RED FLAG #7: Does the business model make sense AND is legal?Every business exists to make money, and to make money the rule is simple: "buy low, sell high". So, what does your business sell, and where do they buy it? Does the entire business model makes sense? If you are having doubts, then it may not be a real business.
EX: One of the European scams in recent year was "GetEasy", which was previously mentioned for having setup a clone of a real company to falsely claim association. Its business model was supposedly having you buy GPS trackers to be "leased out" to users, and that's how they are able to pay you monthly... IF you give them money first. Logically, this makes absolutely no sense. GPS trackers are cheap. You can find them on Amazon or eBay or wherever. Who would want to lease a GPS tracker at $20 per month when he can just buy one for about $50 and pay only monthly fee fo $10? The business makes no sense whatsoever.
Products known to have razor thin margins, such as travel or precious metals, cannot be MLMs. MLM generally need 40% margin to cover commission payouts down multiple levels. Thus, any business that has less margin than 40% is not viable as MLM.
Travel industry is now extremely thin margin. Airline average about 2% profit, and hotel do about 5%. The only way a travel MLM would work is as a pyramid scheme: by forcing members to pay a signup and monthly fee and pay commission off that instead of actual sales of travel.
Precious metal is the same. Spot prices are published daily. Where is the margin to support paying commission? Yet some companies promise commission if you can recruit members who sign up for "subscription" (i.e. buy some gold certificates, not even real gold, merely promises of gold) every month. So where is the $$$ coming from? The logical answer is the certificates are NOT backed by gold. After all, if the company goes under, who will honor your 'certificate'?

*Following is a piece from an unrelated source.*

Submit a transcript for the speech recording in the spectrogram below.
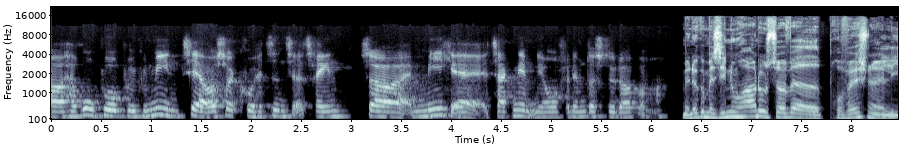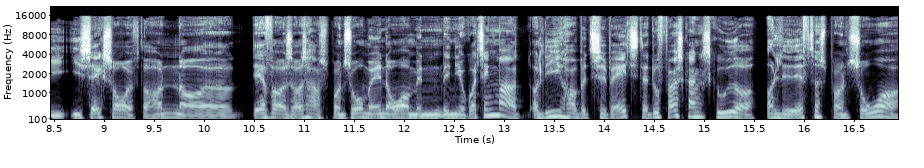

RED FLAG #8: Does the reason the business need YOUR money make sense?This is the most common sense question, it's disheartening to realize that the victims seem to have forgotten this very obvious question: Why can't they get a loan from the bank or whatever? Why do they need YOUR money?
One of the biggest disconnects happened in TelexFree. Supposedly TelexFree needs people to "advertise" (by spamming the net with text ads and referral links). If you buy one such "position" for $289, and sell a couple VOIP packages (to yourself or to Martians, they don't care) they'll pay you $20 a week. This already makes ZERO sense. If you are really posting ads, WHY DO THEY NEED YOUR MONEY? They can track sales based on the referral link used, right? But that's not the disconnect. The disconnect is how much money are the top affiliates are making, by having multiple "positions".
Let's take "TelexFree #1 Promoter" Sann Rodrigues for example. This is from his own video touting how much money he made in TelexFree:
|Sann Rodrigues showing off his Ferrari, Lamborghini, MB, and a mansion in Florida with his wife and kid|
all supposedly earned by working with TelexFree.
So hypothetically he can buy 1000 positions in TelexFree, ($289 each), earn 20K a week, pay some kids minimum wage to post the ads for him, and clear 80K a month, rather than telling all the OTHER people to invest in TelexFree, travel around the world, leaving his family behind, just to do promos, when he could be sitting at home doing NOTHING... After all, if it's THIS GOOD, why would he want to share?
Clearly, something about this doesn't make any sense. And the truth is simple: it doesn't work if you put in your own money. It only works if OTHER PEOPLE put in money, and you take THEIR money. In other words, TelexFree is a Ponzi scheme, and it was closed by Homeland Security Investigations in 2014, only months after they moved into that office. (remember we mentioned earlier they didn't rent an office until late 2013?)
If your scheme shows two or more of these red flags, you may want to take a serious look at whether it's really real, or merely real enough to fool you.